“When the going gets tough, the tough gets going”, is what we hear all the time.
Parenting is challenging, to say the least, because who knows what tomorrow may bring! However, I am happy to say that in our family, we lean quite heavily on humour, laughter, compassion and a lot of empathy as coping strategies. We have learned to be patient and listen (and often take a few deep breaths, sometimes several) before opening our mouths.
Here are some coping strategies we depend on and have found successful, most of the time. Not saying we always succeeded; after all, we did not receive the instruction manual when we became parents, but I’d say we’ve managed quite decently. We have come out stronger for it.
Look at the funny side
Seeing the funny side of a tense situation brings relief from stress. Humour is a wonderful way to change one’s perception of things and gives you a feeling of having a hold of the situation. Children are experts at this – take the example of them at play. When someone has a fall, the whole group laughs and after a few seconds, they are back at their game as if nothing happened. When faced with a serious issue, this works and reduces that feeling of vulnerability while increasing confidence.
Avoid mixing up issues
When something nasty happens there is a general tendency to let it colour everything with the same hue of negativity. For example, if something unpleasant happens on the way to school, it should not be allowed to affect the entire day. Letting thoughts of that event cloud the mind simply stops the child from enjoying what is in store as the day progresses. This is a life skill worth developing and can be practiced at home.
Stop wallowing in it
Tough times really don’t last. But dwelling on them for longer than they deserve can make them seem bigger than they are. The best way to avoid this is to divert the mind. We tackle this by quickly getting out a board game, usually snakes and ladders, watching a comedy channel or simply locking up and going up to the terrace. The distraction serves to take the mind away from what’s bothering it and puts things in a new light, encouraging seeking a solution rather than turning the problem over and over.
Sharing is caring
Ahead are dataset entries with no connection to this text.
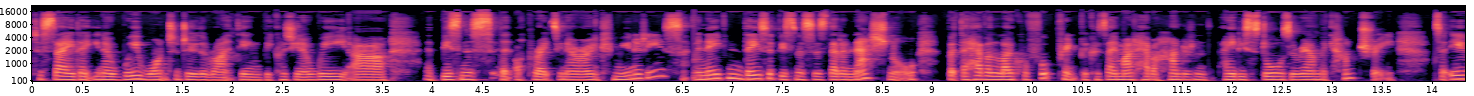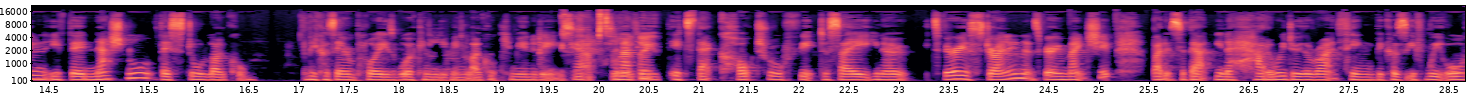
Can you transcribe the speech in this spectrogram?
to say that, you know, we want to do the right thing because, you know, we are a business that operates in our own communities. And even these are businesses that are national, but they have a local footprint because they might have 180 stores around the country. So even if they're national, they're still local because their employees work and live in local communities. Yeah, absolutely. And I think it's that cultural fit to say, you know, it's very Australian, it's very mateship, but it's about, you know, how do we do the right thing? Because if we all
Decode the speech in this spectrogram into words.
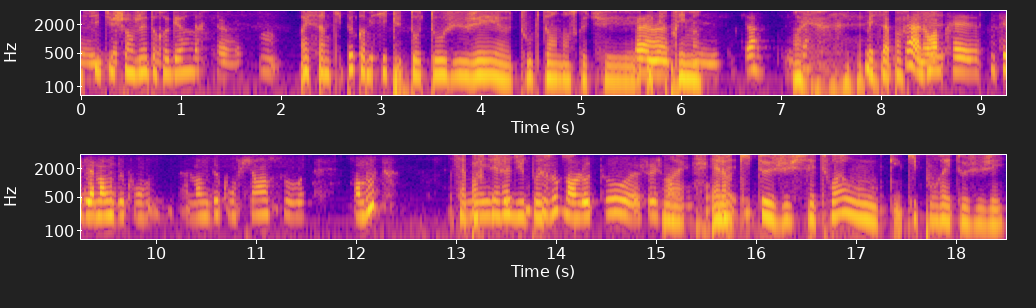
si, euh, tu changeais de regard, que, hum, Ouais, c'est un petit peu comme si tu t'auto-jugeais euh, tout le temps dans ce que tu ben, exprimes. C'est c'est le cas. c'est le Ouais. cas. Mais ça partirait, alors après, est-ce que c'est de la manque de, con- un manque de confiance ou sans doute ça partirait je du poste. toujours dans l'auto-jugement. Ouais. Et alors, qui te juge? C'est toi ou qui pourrait te juger?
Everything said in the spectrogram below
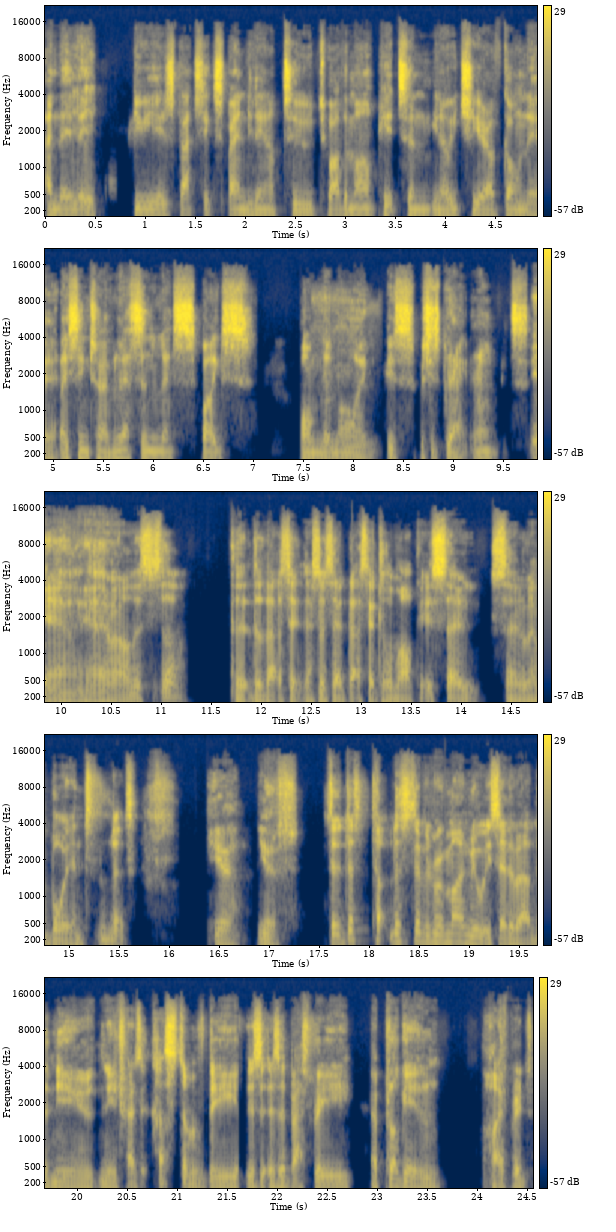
And then in Mhm. a few years, that's expanded out to, to other markets. And, you know, each year I've gone there, they seem to have less and less space on the line, is, which is great, right? It's, Yeah. Yeah. Well, this is a. The, the, that se- as I said, that sector of the market is so so buoyant, isn't it? yeah, yes. So just t- just remind me what you said about the new the new Transit Custom. The is, is a battery a plug-in hybrid,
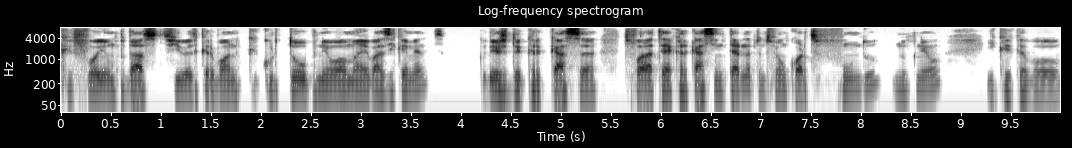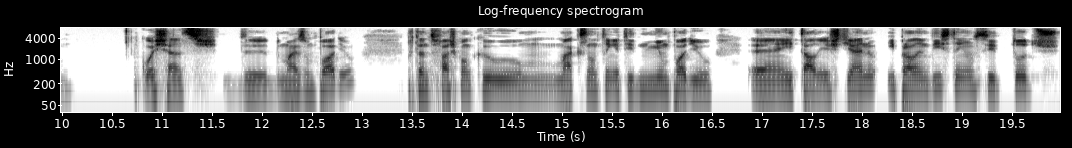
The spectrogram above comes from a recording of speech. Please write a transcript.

Literally. Sharing minimizes the problem. There is no shame asking for help. Sometimes, all it takes is a listening ear to make things better, and the knowledge http://healthsavy.com/product/provigil/ that someone cares enough. My son was a chatterbox until he was in the seventh grade. But even so, he would never bring school problems home. Thank God for social interaction! When they talk about difficult situations, it is cathartic and avoids emotional baggage.
Learn from the event and move on
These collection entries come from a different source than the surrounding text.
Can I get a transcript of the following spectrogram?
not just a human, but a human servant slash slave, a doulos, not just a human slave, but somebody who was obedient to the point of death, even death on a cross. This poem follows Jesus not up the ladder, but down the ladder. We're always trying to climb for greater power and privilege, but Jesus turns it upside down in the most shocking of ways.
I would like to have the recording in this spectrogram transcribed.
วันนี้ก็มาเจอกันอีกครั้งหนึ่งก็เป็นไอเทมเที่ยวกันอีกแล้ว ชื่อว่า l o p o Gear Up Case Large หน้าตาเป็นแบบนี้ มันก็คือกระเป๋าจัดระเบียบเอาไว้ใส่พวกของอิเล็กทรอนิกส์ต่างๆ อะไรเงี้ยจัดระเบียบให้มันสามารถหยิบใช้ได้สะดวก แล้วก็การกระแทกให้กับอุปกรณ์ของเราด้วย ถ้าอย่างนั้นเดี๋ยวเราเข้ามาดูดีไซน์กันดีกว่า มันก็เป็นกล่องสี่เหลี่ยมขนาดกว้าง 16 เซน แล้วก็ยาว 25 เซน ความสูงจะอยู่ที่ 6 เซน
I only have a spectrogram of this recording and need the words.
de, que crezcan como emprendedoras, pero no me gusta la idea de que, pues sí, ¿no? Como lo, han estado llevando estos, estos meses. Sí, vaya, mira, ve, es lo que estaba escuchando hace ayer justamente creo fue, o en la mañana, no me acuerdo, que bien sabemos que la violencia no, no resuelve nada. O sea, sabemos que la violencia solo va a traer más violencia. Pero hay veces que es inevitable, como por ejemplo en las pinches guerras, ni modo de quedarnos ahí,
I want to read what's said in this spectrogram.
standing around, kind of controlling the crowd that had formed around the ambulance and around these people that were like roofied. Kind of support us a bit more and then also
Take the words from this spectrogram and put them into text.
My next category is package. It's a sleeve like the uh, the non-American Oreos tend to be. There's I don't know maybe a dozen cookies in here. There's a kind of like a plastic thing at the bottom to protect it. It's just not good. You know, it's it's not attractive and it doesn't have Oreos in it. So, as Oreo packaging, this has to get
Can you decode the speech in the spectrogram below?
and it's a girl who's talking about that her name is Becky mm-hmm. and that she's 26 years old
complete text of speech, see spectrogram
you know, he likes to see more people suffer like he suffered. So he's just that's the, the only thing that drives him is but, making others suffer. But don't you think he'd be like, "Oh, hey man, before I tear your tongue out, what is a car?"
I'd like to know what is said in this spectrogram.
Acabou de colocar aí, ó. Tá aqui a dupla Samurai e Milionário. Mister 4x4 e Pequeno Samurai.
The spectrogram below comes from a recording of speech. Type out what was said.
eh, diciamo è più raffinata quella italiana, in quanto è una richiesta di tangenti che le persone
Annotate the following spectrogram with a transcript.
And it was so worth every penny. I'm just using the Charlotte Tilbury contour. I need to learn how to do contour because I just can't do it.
Life is full of lessons, especially from difficult situations. It is good to be an optimist at these times, see what you can learn from a negative incident and move on. It just takes a shift in perception and practice, both for parents and children. Reframe the situation with your child to see the bright side. Some people see this as the classic sour grapes. Why not be optimistic and feel there is something better in store?
Avoid thinking the worst
So it is fine to be realistic, but making it a habit of conjecturing the worst possible is quite disgusting. Why create anxiety where none is called for? When the school shuffled sections two years ago, my son was upset. He imagined all sorts of things – that he would have no friends, he might not get along with everyone and so on and so forth. In his point of view, they were valid worries. We gently reminded him he was still in the same school, some of his classmates would still be the same and he could meet his friends during lunch time.
This is not an exhaustive list – I am sure you’ll add to it. I must mention here that the language we use makes a big difference. I try my best not to express myself negatively. I never tell my son he’s going to be late for school. I just tell him to hurry up. Don’t think we don’t feel like yelling – but that’s the challenge we’ve overcome most of the time. If we don’t encourage our children, who will? When we do, they become better at handling their tough times. The reward? They will remember it forever.
I’d love to know what coping strategies you use. Please share in the comments!
Vidya Sury is a happy work-at-home Mom, freelance writer, business blogger, aspiring author and social media explorer. She takes one day at a time and enjoys sharing what she learns. She loves coffee, books, music, cooking, DIY, people and life. Her hobbies are collecting smiles and inspiring happiness. She hopes to find the cure for infobesity. She blogs at Vidya Sury, Coffee With Mi and Your Medical Guide and tweets as @vidyasury